§ Work item: Below are records to print word for word; include none of their pictures.

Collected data
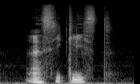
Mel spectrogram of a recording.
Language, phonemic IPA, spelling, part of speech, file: French, /si.klist/, cycliste, noun, Fr-cycliste.ogg
- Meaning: cyclist (someone who rides a bicycle)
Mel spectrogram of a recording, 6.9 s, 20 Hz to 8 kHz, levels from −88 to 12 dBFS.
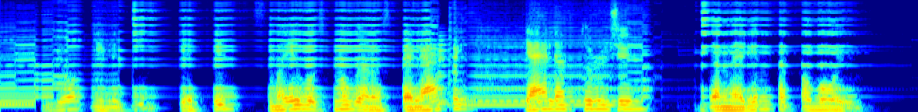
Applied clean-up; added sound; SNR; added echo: neural mask model RNNoise.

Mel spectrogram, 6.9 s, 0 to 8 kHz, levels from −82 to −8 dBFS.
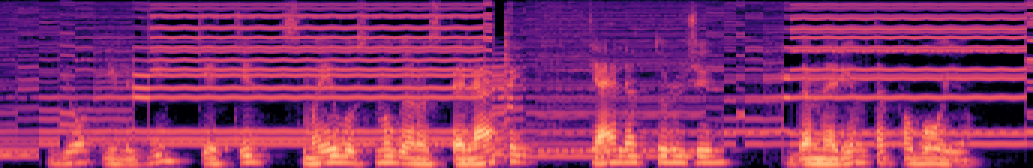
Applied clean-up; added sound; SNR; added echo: none; Keyboard (musical); 4 dB; none.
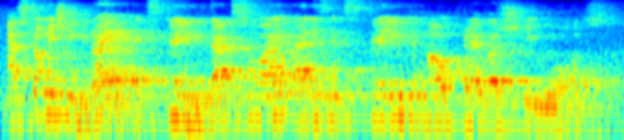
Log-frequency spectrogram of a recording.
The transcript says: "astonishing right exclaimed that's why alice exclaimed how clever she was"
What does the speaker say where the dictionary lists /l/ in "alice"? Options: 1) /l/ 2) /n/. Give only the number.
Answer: 2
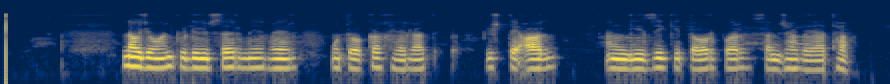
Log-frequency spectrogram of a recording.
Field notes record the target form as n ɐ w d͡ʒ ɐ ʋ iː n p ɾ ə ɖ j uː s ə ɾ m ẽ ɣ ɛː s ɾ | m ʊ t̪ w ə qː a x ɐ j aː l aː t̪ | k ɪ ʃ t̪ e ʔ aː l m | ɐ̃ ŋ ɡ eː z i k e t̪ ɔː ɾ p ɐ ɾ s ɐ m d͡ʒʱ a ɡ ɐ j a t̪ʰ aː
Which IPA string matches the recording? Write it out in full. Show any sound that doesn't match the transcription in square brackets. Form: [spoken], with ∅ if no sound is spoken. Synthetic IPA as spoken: n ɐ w d͡ʒ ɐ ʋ [aː] n p ɾ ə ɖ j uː s ə ɾ m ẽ ɣ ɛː [∅] ɾ | m ʊ t̪ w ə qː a x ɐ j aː l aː t̪ | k ɪ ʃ t̪ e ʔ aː l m | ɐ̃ ŋ ɡ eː z i k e t̪ ɔː ɾ p ɐ ɾ s ɐ m d͡ʒʱ a ɡ ɐ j a t̪ʰ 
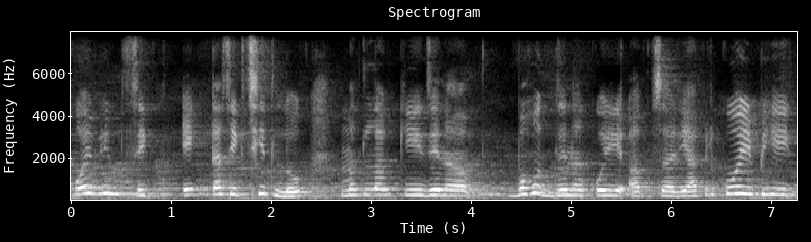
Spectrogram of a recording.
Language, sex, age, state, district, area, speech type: Maithili, female, 18-30, Bihar, Samastipur, urban, spontaneous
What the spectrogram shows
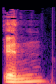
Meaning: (preposition) 1. [with dative] in, inside, within, at (inside a building) 2. [with dative] in (pertaining to) 3. [with dative] in, at, by (at the end of or during a period of time)
- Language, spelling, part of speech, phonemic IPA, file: German, in, preposition / contraction / adjective, /ʔɪn/, DE-in.OGG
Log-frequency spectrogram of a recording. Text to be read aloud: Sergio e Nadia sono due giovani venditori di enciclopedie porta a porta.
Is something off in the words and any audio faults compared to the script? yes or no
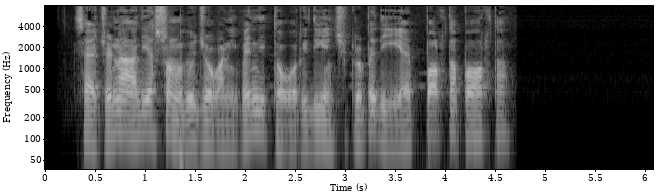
no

§ Solution to the exercise:
Mel spectrogram of a recording.
Language, phonemic IPA, spelling, part of speech, file: French, /si.klist/, cycliste, noun, Fr-cycliste.ogg
- Meaning: cyclist (someone who rides a bicycle)
Mel spectrogram of a recording, 6.9 s, 20 Hz to 8 kHz, levels from −88 to 12 dBFS.
Applied clean-up; added sound; SNR; added echo: neural mask model RNNoise.

Mel spectrogram, 6.9 s, 0 to 8 kHz, levels from −82 to −8 dBFS.
Applied clean-up; added sound; SNR; added echo: none; Keyboard (musical); 4 dB; none.
Log-frequency spectrogram of a recording.
The transcript says: "astonishing right exclaimed that's why alice exclaimed how clever she was"
What does the speaker say where the dictionary lists /l/ in "alice"? Options: 1) /l/ 2) /n/. Give only the number.
Answer: 2
Log-frequency spectrogram of a recording.
Field notes record the target form as n ɐ w d͡ʒ ɐ ʋ iː n p ɾ ə ɖ j uː s ə ɾ m ẽ ɣ ɛː s ɾ | m ʊ t̪ w ə qː a x ɐ j aː l aː t̪ | k ɪ ʃ t̪ e ʔ aː l m | ɐ̃ ŋ ɡ eː z i k e t̪ ɔː ɾ p ɐ ɾ s ɐ m d͡ʒʱ a ɡ ɐ j a t̪ʰ aː
Which IPA string matches the recording? Write it out in full. Show any sound that doesn't match the transcription in square brackets. Form: [spoken], with ∅ if no sound is spoken. Synthetic IPA as spoken: n ɐ w d͡ʒ ɐ ʋ [aː] n p ɾ ə ɖ j uː s ə ɾ m ẽ ɣ ɛː [∅] ɾ | m ʊ t̪ w ə qː a x ɐ j aː l aː t̪ | k ɪ ʃ t̪ e ʔ aː l m | ɐ̃ ŋ ɡ eː z i k e t̪ ɔː ɾ p ɐ ɾ s ɐ m d͡ʒʱ a ɡ ɐ j a t̪ʰ 
Spectrogram of a recording.
Language, sex, age, state, district, area, speech type: Maithili, female, 18-30, Bihar, Samastipur, urban, spontaneous
What the spectrogram shows
Meaning: (preposition) 1. [with dative] in, inside, within, at (inside a building) 2. [with dative] in (pertaining to) 3. [with dative] in, at, by (at the end of or during a period of time)
- Language, spelling, part of speech, phonemic IPA, file: German, in, preposition / contraction / adjective, /ʔɪn/, DE-in.OGG
Log-frequency spectrogram of a recording. Text to be read aloud: Sergio e Nadia sono due giovani venditori di enciclopedie porta a porta.
Is something off in the words and any audio faults compared to the script? yes or no
no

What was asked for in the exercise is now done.